8 April 2020, 10:36
Ministers today said that it is too soon for the UK to begin lifting coronavirus lockdown measures and that changes will only occur on further scientific advice.
The UK's initial three-week lockdown period was due to be reviewed on Easter Monday, there were also warnings it could be another week and a half before the UK sees the peak of the outbreak.
The World Health Organisation in Europe also said this morning that it was not yet the time to relax lockdown measures.
Health minister Edward Argar made clear today that now is not the time to start easing the restrictions.
He told LBC: “The decision will be made when the scientists say is the right time to make it.
"The reason we have these restrictions is because the scientific advice is that it would slow down this virus… but also help beat it.
“When the scientists tell us that they believe the measures have had sufficient effect to bring down that peak they will advise us it’s the time to make changes but we are not there yet.
"Please, don’t relent, stick to following those rules. I can’t give you a date or a time because that will be determined by the scientific evidence."
He added later: "We need to start seeing the numbers coming down and that's when you're in the negative.
"That's when you have a sense when that's sustained over a period of time, that you can see it coming out of that.
"We're not there yet and I don't exactly know when we will be. The scientists will tell us that they are constantly modelling the data and they're constantly looking at those stats.
"We should also remember there is always a lag of a couple of weeks in the hospitalisation and death rate data behind the actions that we've taken to try to slow it down, because that's the nature of the disease."
Boris Johnson last night spent a second night in intensive care undergoing treatment for the disease.
The Prime Minister's condition remains "stable", according to the latest bulletin from Downing Street.
He was said to be in "good spirits" in St Thomas' Hospital in London where he is undergoing "close monitoring" after his condition worsened on Monday.
Mr Johnson had on Monday been due to oversee a three-week review of the lockdown rules - brought in last month to curb the spread of the disease.
On Tuesday Foreign Secretary Dominic Raab said ministers first need to see evidence that the measures are working.
The Government's chief scientific adviser Sir Patrick Vallance said the figures "could be moving in the right direction", but suggested they need another "week or so" before they could be sure.
Meanwhile the first of the NHS Nightingale hospitals, at London's ExCel centre, received its first patients on Tuesday.
The Nightingale was built to boost treatment capacity in London, but officials stressed limits have not yet been reached at other sites across the capital
An NHS Nightingale London spokeswoman said: "There is also treatment capacity available in other hospitals across London to complement the care being provided at the London Nightingale."
The admissions come just two weeks after the temporary hospital with a planned capacity of 4,000 was formally announced, but later than had initially been expected.
London Mayor Sadiq Khan said the capital now has the capacity it needs to deal with the epidemic.
"At the moment we've still got 25%, about there, capacity within the NHS (in London) before we even go to Nightingale, so it demonstrates the can-do attitude of not just Londoners but those around the country who have helped us get ready for the peak of this virus," he told BBC Breakfast.
Meanwhile, President Donald Trump claimed on Tuesday night that the UK had called the US with an urgent plea for 200 ventilators, as ministers seek to scramble to boost capacity for the sickest of patients.
The president said: "We're going to work it out, we've got to work it out.
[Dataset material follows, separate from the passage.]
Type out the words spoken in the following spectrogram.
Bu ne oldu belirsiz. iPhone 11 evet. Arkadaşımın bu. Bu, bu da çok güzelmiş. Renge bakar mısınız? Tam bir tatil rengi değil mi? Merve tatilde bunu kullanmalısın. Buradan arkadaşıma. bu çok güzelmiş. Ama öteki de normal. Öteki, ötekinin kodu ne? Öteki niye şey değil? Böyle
They've been great partners. They wanted 200, they need them desperately."
Meanwhile Professor Chris Whitty, the chief medical officer for England, has said the UK needs to learn from the example of Germany where the number of deaths appears to be growing more slowly.
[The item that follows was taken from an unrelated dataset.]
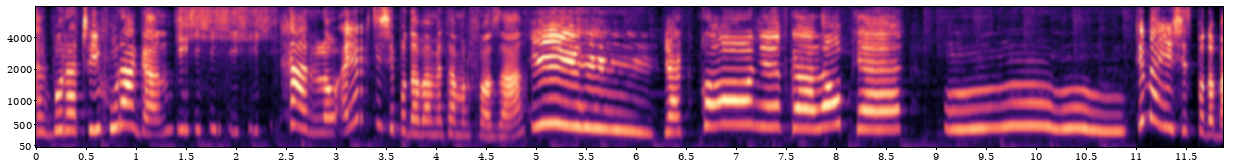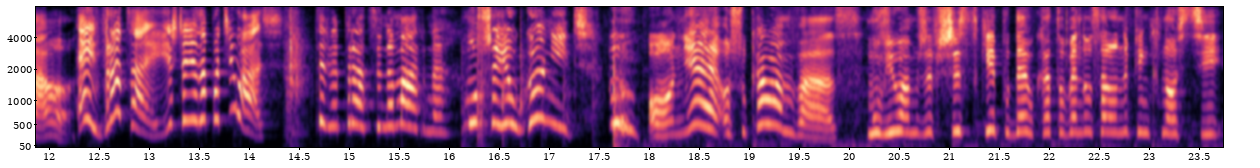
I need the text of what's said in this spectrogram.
albo raczej huragan. Harlow, a jak ci się podoba metamorfoza? Iu. Jak konie w galopie. Uuu. Chyba jej się spodobało. Ej, wracaj! Jeszcze nie zapłaciłaś! Tyle pracy na marne. Muszę ją gonić. O nie, oszukałam was. Mówiłam, że wszystkie pudełka to będą salony piękności,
"We all know that Germany got ahead in terms of its ability to do testing for the virus and there's a lot to learn from that and we've been trying to learn the lessons from that," he said.